across the Greek islands has shown that development and
tourism and then over development and mass tourism of an
island destination ultimately discourages tourists. However
this is not the case in Zakynthos, yet…unfortunately.
Numbers of tourists in 2006 increased, up by 3% in August
and 2% in July from 2005, as quoted in a newspaper article
calculated from arrival numbers.
It is often hoped that sustainable 'ecotourism' would be
the ideal solution but in reality things are much more complex.
Tourism can work as a double-edged sword, both contributing
and detracting from the local people and environment. The
economic benefits for local residents can be enormous, yet
when they 'own' tavernas and bars on a 'Strictly Protected'
nesting beach these needs and wants are difficult to balance.
MEDASSET. Photo: C. Yung, 1998.
In Zakynthos the beaches in the National
Marine Park have been restored, but at what price? Achieving
restoration of 15-30m of the nesting section of the beach
in Daphne, has come at the price of new illegal renovations,
extensions, constructions and development and breaches of
National and EC legislation and of the European Court of
Justice ruling. The illegal buildings owners have been given
promises through signed 'co-operative agreements' by, the
Minister of Environment appointed, President of the NMPZ
to somehow appease them to cooperate with other management
measures and ultimately avoid a large fine from the European
Court of Justice. Little genuine concern and consideration
has been given to ecological concerns in Zakynthos, nor
any measures taken to be more 'eco-friendly' in the future.
local inhabitants resistant to any concept of 'conservation'
or 'protection' of the environment, how can eco-tourism
be integrated within a tourism profile? Ecotourism and 'sustainable
development' must be given both local and political support
to implement initiatives in a comprehensive and dynamic
way. Adopting a new strategy of tourism, development and
urban planning needs to work on all levels of Government,
decision-makers and NGOs with the support and understanding
of the local community. The trend in tourism in Zakynthos,
despite being privileged with such a natural draw card as
the loggerhead sea turtle, is the same as many other islands-
development and 'conventional' tourism of sea, sand and
sex rather than environmentally focused 'niche' tourism
that is emerging in other parts of the world that is based
on retaining the local environment.

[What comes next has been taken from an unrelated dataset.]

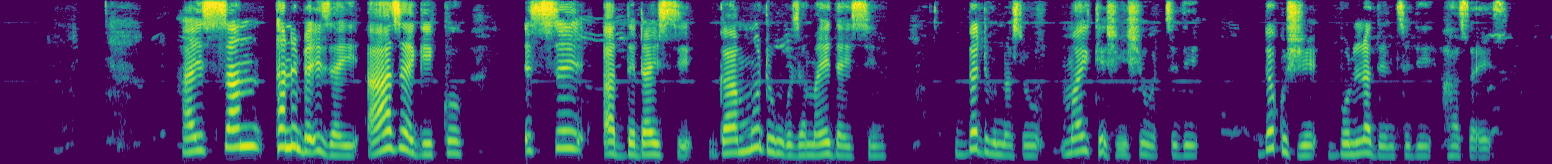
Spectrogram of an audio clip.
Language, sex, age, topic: Gamo, female, 18-24, government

Tourists and the fickle
tourism industry, will eventually no longer desire these
'package tours' to islands that are over-developed, polluted
and destroyed and instead seek more 'natural' environments

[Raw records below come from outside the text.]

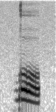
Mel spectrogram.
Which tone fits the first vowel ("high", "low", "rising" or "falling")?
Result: falling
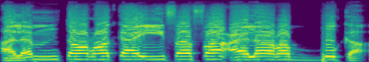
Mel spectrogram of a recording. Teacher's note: ഐൻ തൊണ്ടയുടെ മധ്യഭാഗത്ത് നിന്നാണ് വരേണ്ടത്. അത് ഫഅല അല്ലെങ്കിൽ ഫഅല എന്നൊന്നും ആയി പോകാൻ പാടില്ല.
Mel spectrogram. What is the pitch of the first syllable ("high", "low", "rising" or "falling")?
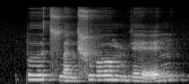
high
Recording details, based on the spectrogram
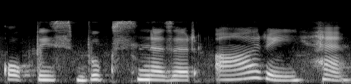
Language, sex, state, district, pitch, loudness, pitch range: Hindi, female, Punjab, Fazilka, 210 Hz, -13 LUFS, 200-220 Hz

cycle goes on... Economic pressure from an eventual decline
in tourism may be the catalyst for re-conceptualising the
tourism and environmental protection model in Zakynthos

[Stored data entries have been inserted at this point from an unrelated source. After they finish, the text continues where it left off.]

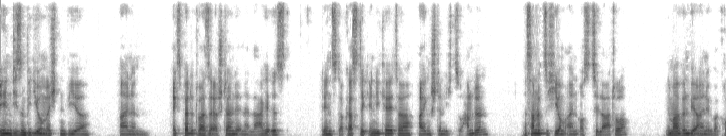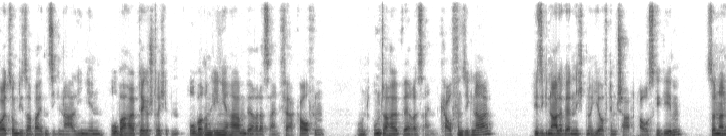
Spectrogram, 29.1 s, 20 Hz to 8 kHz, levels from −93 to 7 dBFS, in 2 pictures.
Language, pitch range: German, 90-110 Hz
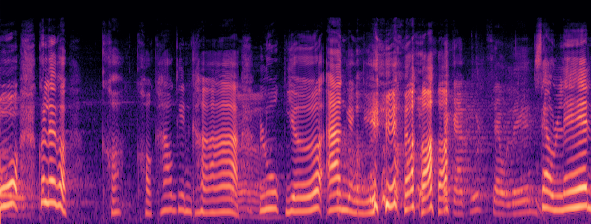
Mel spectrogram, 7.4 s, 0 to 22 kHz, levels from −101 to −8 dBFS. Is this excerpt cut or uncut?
uncut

and Greece, let us hope that is not too late for the turtles.
more information about Zakynthos please visit: www.medasset.org